This article by Lydia Polgreen in yesterday's New York Times warns that recent three-pronged attacks on villages in Darfur--attacks involving the janjaweed, aerial bombardment, and the Sudanese army--represent "a return to the tactics that terrorized Darfur in the early, bloodiest stages of the conflict."
Aid workers, diplomats and analysts say the return of such attacks is an ominous sign that the fighting in Darfur, which has grown more complex and confusing as it has stretched on for five years, is entering a new and deadly phase--one in which the government is planning a scorched-earth campaign against the rebel groups fighting here as efforts to find a negotiated peace founder.
Meanwhile, Nat Hentoff, writing in today's Washington Times, chides President Bush for planning to attend the Beijing Olympics:
Last month, during his legacy tour showing how his compassionate conservatism has indeed benefited a number of countries in Africa, President Bush did not include Sudan, let alone Darfur, in his schedule.

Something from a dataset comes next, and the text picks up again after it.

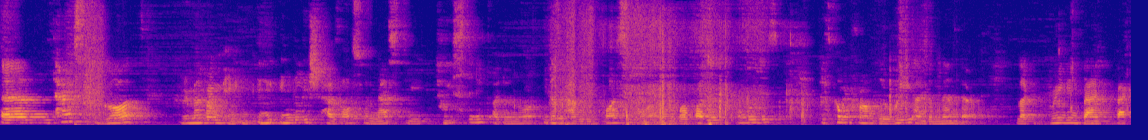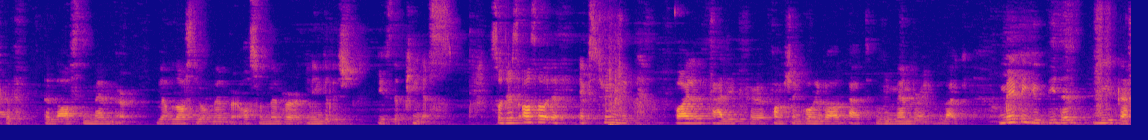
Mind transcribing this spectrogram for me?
And thanks to God, remembering in, in, English has also a nasty twist in it. I don't know, it doesn't have it in Farsi or I don't know about other languages. It's coming from the re and the member, like bringing back, back the, the lost member. You have lost your member. Also, member in English is the penis. So there's also an extremely violent phallic uh, function going on at remembering, like maybe you didn't need that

And, in response to Mr. Spielberg's refusal to help glorify the amoral nation that buys two-thirds of genocidal Sudan's oil and provides much of its arms that kill thousands of black Africans in Darfur, Mr. Bush said firmly: "I'm going to the Olympics. I view the Olympics as a sporting event." This was the same person who then said in Rwanda that the genocide there "is a reminder that evil in the world must be confronted." He called on all nations to stop the killing in Darfur.

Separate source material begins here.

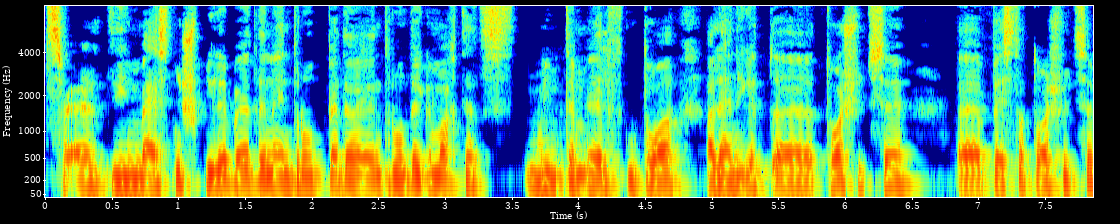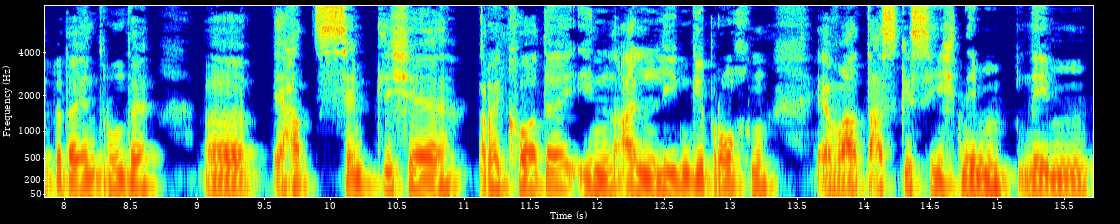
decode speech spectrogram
zwei, die meisten Spiele bei, den Endrunde, bei der Endrunde gemacht. Jetzt mit dem elften Tor alleiniger äh, Torschütze, äh, bester Torschütze bei der Endrunde. Äh, er hat sämtliche Rekorde in allen Ligen gebrochen. Er war das Gesicht neben, neben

Needless to say, a symbolic gesture is not what the victims of the Sudanese government's scorched-earth policy need most at this point. It may be, however, the most they can expect from President Bush--and the least he can do.